- The new charges accuse Morel of seeking to exterminate
German prisoners by starving them to death, depriving them of basic medical
care and carrying out and sanctioning torture by his subordinates - including
imprisoning prisoners in small cells filled with water, trampling them
or making them stand for long hours, singing Nazi songs.
- Morel was born in 1919 in the Polish village of Garbow.
He was 20 when Germany invaded Poland and the Nazis began to round up Polish
Jews. About 30 members of his family, including his mother and father,
both brothers, aunts, uncles and cousins, died in the Holocaust.
- In Christmas 1942, Nazi collaborators arrived at the
family home while Morel and one of his brothers were out. His mother was
forced to watch as her husband and son were shot dead before she was killed.
- Morel witnessed the murders with his other brother, Yitzhak,
from the top of a haystack in a field, before they fled and took refuge
with a local family. Within a few months, the two brothers had joined the
Polish Jewish partisans.
- Morel's brother was later ambushed and shot by Nazi collaborators
while driving a sleigh for the partisans. Morel was eventually imprisoned
in the Auschwitz death camp. He moved to Israel in 1994, to flee Polish
- Mr Kieres said Morel is believed responsible for at least
1,538 deaths at the camp.
- Speaking after Israel's rejection of the first extradition
request five years ago, Dorota Boriczek recalled the almost commonplace
brutality in the camp.
- "I knew Morel in the camp.

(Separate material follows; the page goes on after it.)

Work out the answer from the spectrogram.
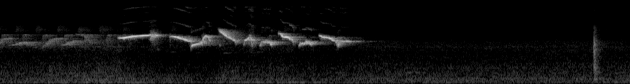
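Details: Oriental magpie-robin in song training: a soft twittering lead-in, then a loud burst of about eight slurred whistled phrases, rising and falling quickly for two seconds, followed by quiet and a single click.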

He was a very brutal
man," she said. "He was young then. He would come in at night.
We could hear the cries of the men then. They would beat them and throw
the bodies out of the window.
- "I was taken there when I was 14, with my mother.
I still don't know why we were there, and I still want to know. They told
us when we arrived: 'You are here, and you are here to die, although nobody
will shoot you, because ammunition is too expensive'."
- Mrs Boriczek said conditions at the camp were barbaric.
"There was nothing to eat, a hunger that you cannot imagine. We were
lucky to have a piece of bread once a day, nothing else, and water,"
- "Both my mother and I had typhus. We were separated
and I didn't know she was alive. I had a high fever and when I opened my
eyes, I was sleeping next to a lady from Switzerland. I slept with her
under one blanket. I was happy that she was dead, because that meant I
could have her blanket."
- The investigation against Morel is the only one in Poland
against a Jew accused of retaliating against the Germans.
- Polish historians generally agree that the communist
government imprisoned 100,000 Germans, mostly civilians, who were deemed
threats to the state. At least 15,000 died due to ill-treatment and the
rest were freed by 1950.